are engineering internships paid
Pay for engineering internships varies widely depending on location, experience and industry.
The pay for engineering internships varies widely depending on a number of factors. These include:
- The industry in which an engineer works. For example, aerospace engineers generally make more than civil engineers because they have access to top-secret government contracts and are able to work with tools that other industries cannot afford. On the other hand, petroleum engineers have historically made much less money than their counterparts in other related fields due to the lengthy supply chain that must be navigated before any research can be conducted.
- Location: Engineers who live in urban areas tend to make more money than those who reside outside of them; however, the cost of living will vary greatly depending on where you live so keep this in mind when comparing salaries across counties or states (for example: $50k+ income doesn’t sound like much until you realize that it comes with $12k/month rent).
- Company size: Smaller companies tend not offer as good benefits packages as larger ones do because they don’t have as much money overall but there’s still plenty out there if you’re willing enough look hard enough at all angles!
Some paid internships pay higher than entry-level jobs.
Internships that pay more than entry-level jobs can be found in engineering, as well as other fields. Some paid internships even pay over $50 per hour—a higher hourly rate than some entry-level engineers earn!
The following are four of the best-paid engineering internships available:
- Google Summer of Code (GSOC) is an annual program sponsored by Google that offers stipends for six months (or up to $5,500) and mentorship from senior engineers at Google or another organization. GSOC has been around since 2005 and has grown significantly since then—this year it received more than 4,000 submissions from all over the world! In addition to learning how to develop software during your time at a company like Google, you’ll also get valuable networking opportunities while working with industry leaders who will help guide your career path down the road
Most engineering interns are paid an hourly wage and earn as much as they’d make in an entry-level position.
The amount you’ll be paid as an engineering intern will depend on a number of factors. Location and industry are two important considerations. Depending on where you work, the cost of living may be higher or lower than other parts of the country. Even in areas with similar costs, different companies may have varying budgets for interns’ wages.
First-hand experience is another crucial factor to consider when determining how much money engineering interns earn during their time at your company. If you do not have much previous experience in this field, then it’s likely that your starting wage will be lower than someone who has been working as an engineer for years (or even months).
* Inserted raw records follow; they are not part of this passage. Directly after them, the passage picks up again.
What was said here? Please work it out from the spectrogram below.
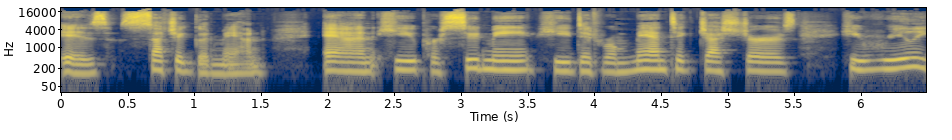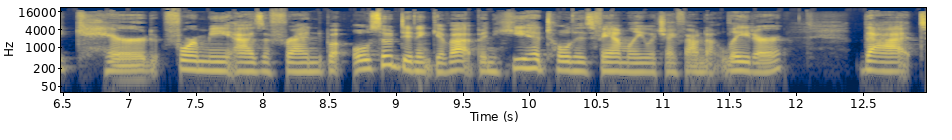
is such a good man. And he pursued me. He did romantic gestures. He really cared for me as a friend, but also didn't give up. And he had told his family, which I found out later, that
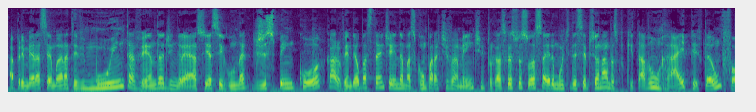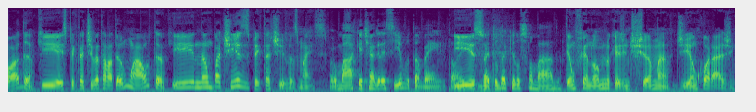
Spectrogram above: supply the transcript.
A primeira semana teve muita venda de ingresso e a segunda despencou. Claro, vendeu bastante ainda, mas comparativamente, por causa que as pessoas saíram muito decepcionadas, porque tava um hype tão foda que a expectativa tava tão alta que não batia as expectativas mais. Foi o marketing agressivo também. Então Isso. vai tudo aquilo somado. Tem um fenômeno que a gente chama de ancoragem.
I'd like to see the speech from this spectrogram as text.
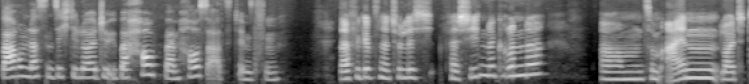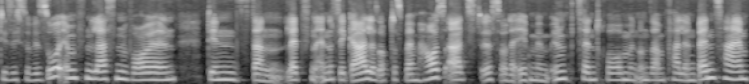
Warum lassen sich die Leute überhaupt beim Hausarzt impfen? Dafür gibt es natürlich verschiedene Gründe. Ähm, zum einen Leute, die sich sowieso impfen lassen wollen, denen es dann letzten Endes egal ist, ob das beim Hausarzt ist oder eben im Impfzentrum, in unserem Fall in Bensheim,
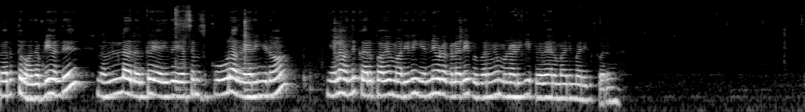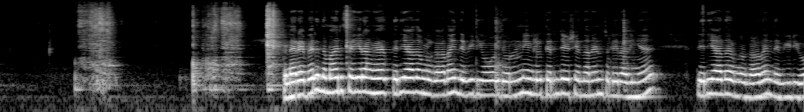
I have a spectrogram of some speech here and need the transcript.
கருத்துரும். அது அப்படியே வந்து நல்லா அதில் இருக்கிற இது எசன்ஸ் பூரா அதில் இறங்கிடும். இலை வந்து கருப்பாகவே மாறிடும். எண்ணெயோட கலரே இப்போ பாருங்கள் முன்னாடிக்கு இப்போ வேறு மாதிரி மாறி இருக்கு பாருங்கள் இப்போ நிறைய பேர் இந்த மாதிரி செய்கிறாங்க தெரியாதவங்களுக்காக தான் இந்த வீடியோ. இது ஒன்று எங்களுக்கு தெரிஞ்ச விஷயம் தானேன்னு சொல்லிடாதீங்க தெரியாதவங்களுக்காக தான் இந்த வீடியோ.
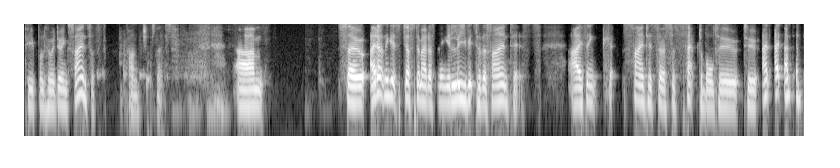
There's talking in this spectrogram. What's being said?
people who are doing science of consciousness. Um, so I don't think it's just a matter of saying you leave it to the scientists. I think scientists are susceptible to to and, and, and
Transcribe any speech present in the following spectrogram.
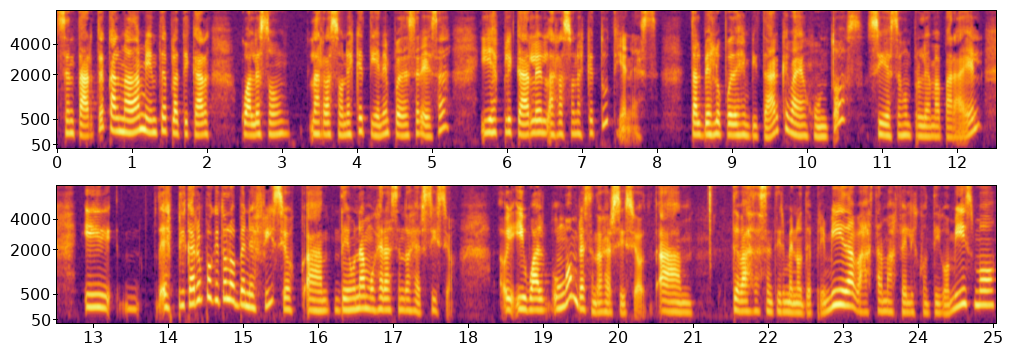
sentarte calmadamente, platicar cuáles son las razones que tienen, puede ser esa, y explicarle las razones que tú tienes. Tal vez lo puedes invitar, que vayan juntos, si ese es un problema para él. Y explicar un poquito los beneficios ah, de una mujer haciendo ejercicio. Igual un hombre haciendo ejercicio. Ah, te vas a sentir menos deprimida, vas a estar más feliz contigo mismo,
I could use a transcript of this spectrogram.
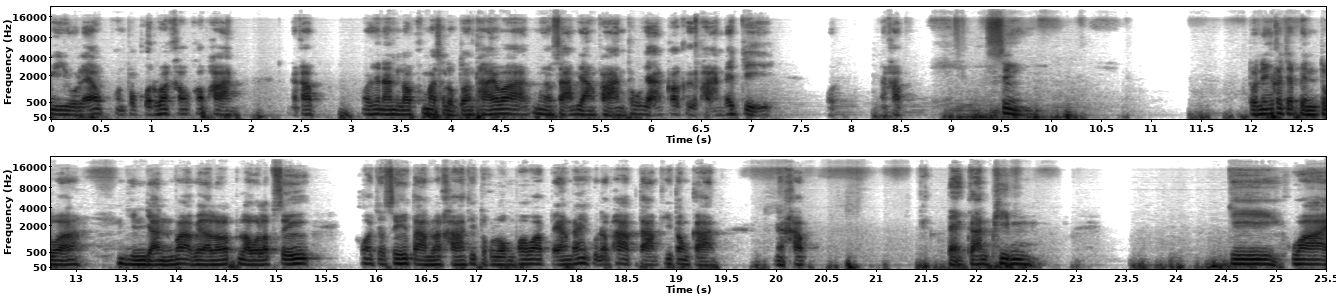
มีอยู่แล้ว ผลปรากฏว่าเขาก็ผ่านนะครับ เพราะฉะนั้นเราก็มาสรุปตอนท้ายว่าเมื่อสามอย่างผ่านทุกอย่างก็คือผ่านได้ G หมดนะครับ ซึ่ง ตัวนี้ก็จะเป็นตัวยืนยันว่าเวลาเราเรารับซื้อ ก็จะซื้อตามราคาที่ตกลง เพราะว่าแปลงได้คุณภาพตามที่ต้องการนะครับ แต่การพิมพ์ G Y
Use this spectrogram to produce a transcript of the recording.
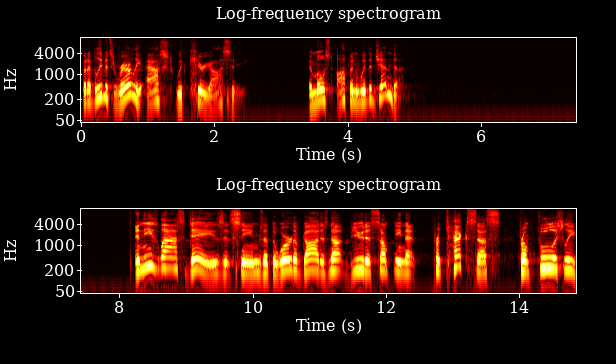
But I believe it's rarely asked with curiosity and most often with agenda. In these last days, it seems that the Word of God is not viewed as something that protects us from foolishly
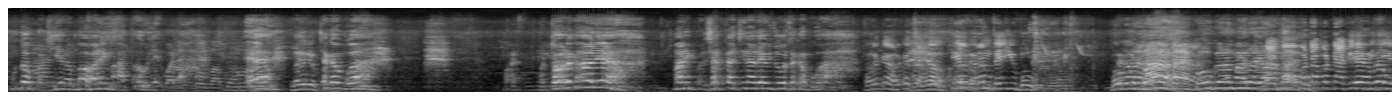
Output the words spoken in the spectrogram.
હું તો ભઠિયા રંબાવાળી માતા લે બોલા. હે ચકા બુવા મઠો લગાવ લે મારી પરસાદ કાચી ના રહેવી જો ચકા બુવા હલકા હલકા ચાલો. તેલ ગરમ થઈ ગયું બહુ. બહુ ગરમ. ફટાફટ નાખી બીજી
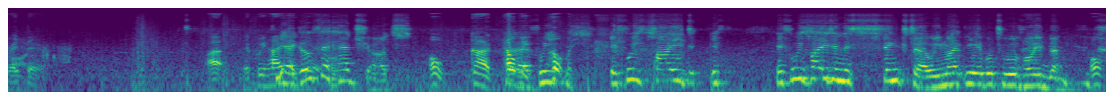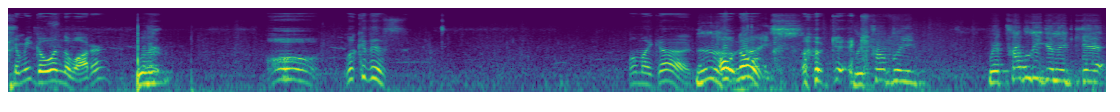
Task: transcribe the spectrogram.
right there. Uh, if we hide. Yeah, go for headshots. Oh God, help Uh, me! if we Help me! if we hide if if we hide in this sphincter, we might be able to avoid them. Oh, can we go in the water? Will? Oh, look at this! Oh my God! Ooh, oh no! nice. We're probably we're probably gonna get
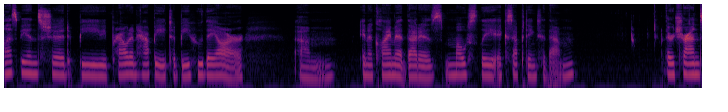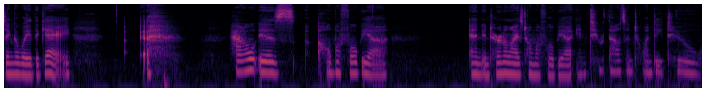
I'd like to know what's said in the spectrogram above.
lesbians should be proud and happy to be who they are um, in a climate that is mostly accepting to them they're transing away the gay. How is homophobia and internalized homophobia in 2022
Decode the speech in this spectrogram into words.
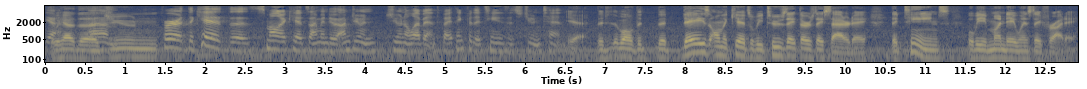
Yeah. We have the Um, June. For the kid, the smaller kids, I'm gonna do. I'm doing June 11th, but I think for the teens it's June 10th. Yeah. The, well, the, the days on the kids will be Tuesday, Thursday, Saturday. The teens will be Monday, Wednesday, Friday.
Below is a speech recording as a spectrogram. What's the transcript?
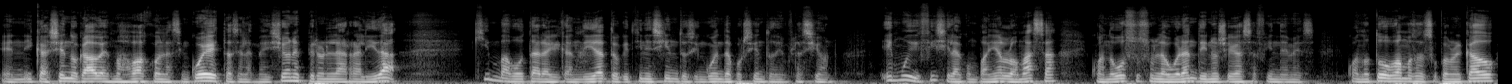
y cayendo cada vez más bajo en las encuestas, en las mediciones, pero en la realidad, ¿quién va a votar al candidato que tiene 150% de inflación? Es muy difícil acompañarlo a masa cuando vos sos un laburante y no llegás a fin de mes. Cuando todos vamos al supermercado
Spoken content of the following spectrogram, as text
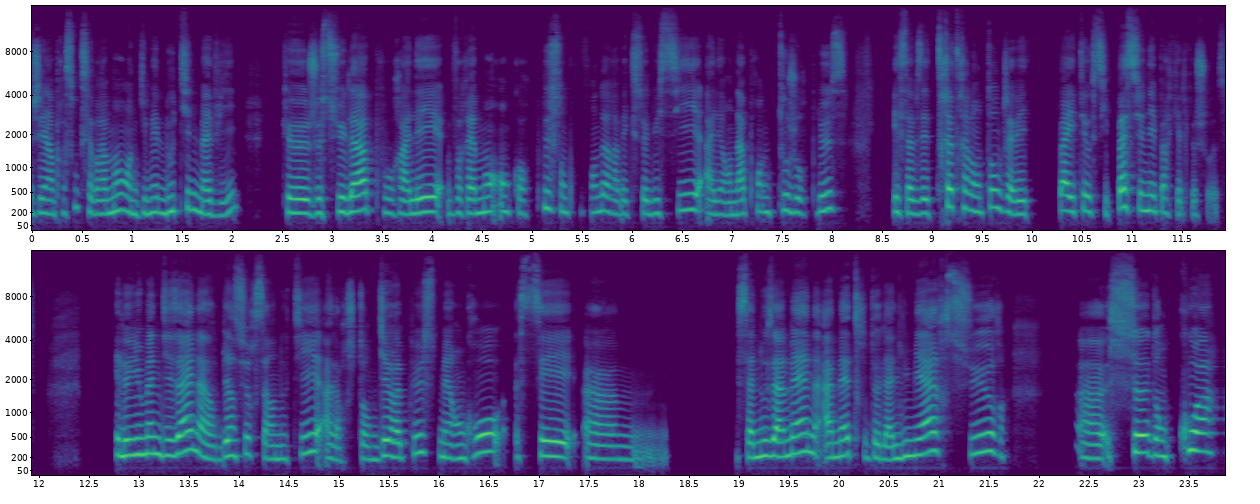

Another major factor that determines how much an engineering intern makes is whether they are employed full time or part time by their employer. Typically speaking, those who work full time make more money than those who work part time—but again this depends on several other variables mentioned above such as location and industry type/size/reputation etcetera.”
Engineering interns can also be compensated with travel and housing stipends.
Stipends are a form of compensation that is paid in addition to your regular salary. You may be eligible for one if you’re working in an area with high living expenses or if you have been hired as an intern at a company with limited resources.
Stipends are advantageous because they allow companies to offer competitive salaries without breaking the bank. They also give graduates and students more flexibility with their finances, since they don’t have to worry about saving up money for rent or paying off student loans before moving out on their own after graduation.
However, there are some disadvantages associated with taking advantage of an engineering internship’s stipend as well. It’s important to consider both sides of this debate when deciding whether or not this option is right for you!
Engineering students who already have some experience might be able to negotiate a better salary or stipend package because they’ll need less supervision than those who don’t.
If you’re an engineering student who already has some experience, you may be able to negotiate a better salary or stipend package because you’ll need less supervision than those who don’t.
If your internship is paid, it will likely involve duties that are similar to those done by an entry-level engineer. You’ll be doing things like performing calculations and creating drawings or models as required by the project.
As an intern or co-op student in the field of engineering, your pay rate is likely going to be determined by how much time you spend at the office (typically 40 hours per week), what duties are included in your job description and whether or not there’s overlap between work assignments and school courses that have been approved by the university administration (this is referred to as “course credit”).
Some engineering internships are paid.
Some engineering internships are paid.
Some engineering internships pay more than entry-level jobs, and some even offer housing and travel stipends.
Students with experience can negotiate for a salary or stipend package that best suits their needs.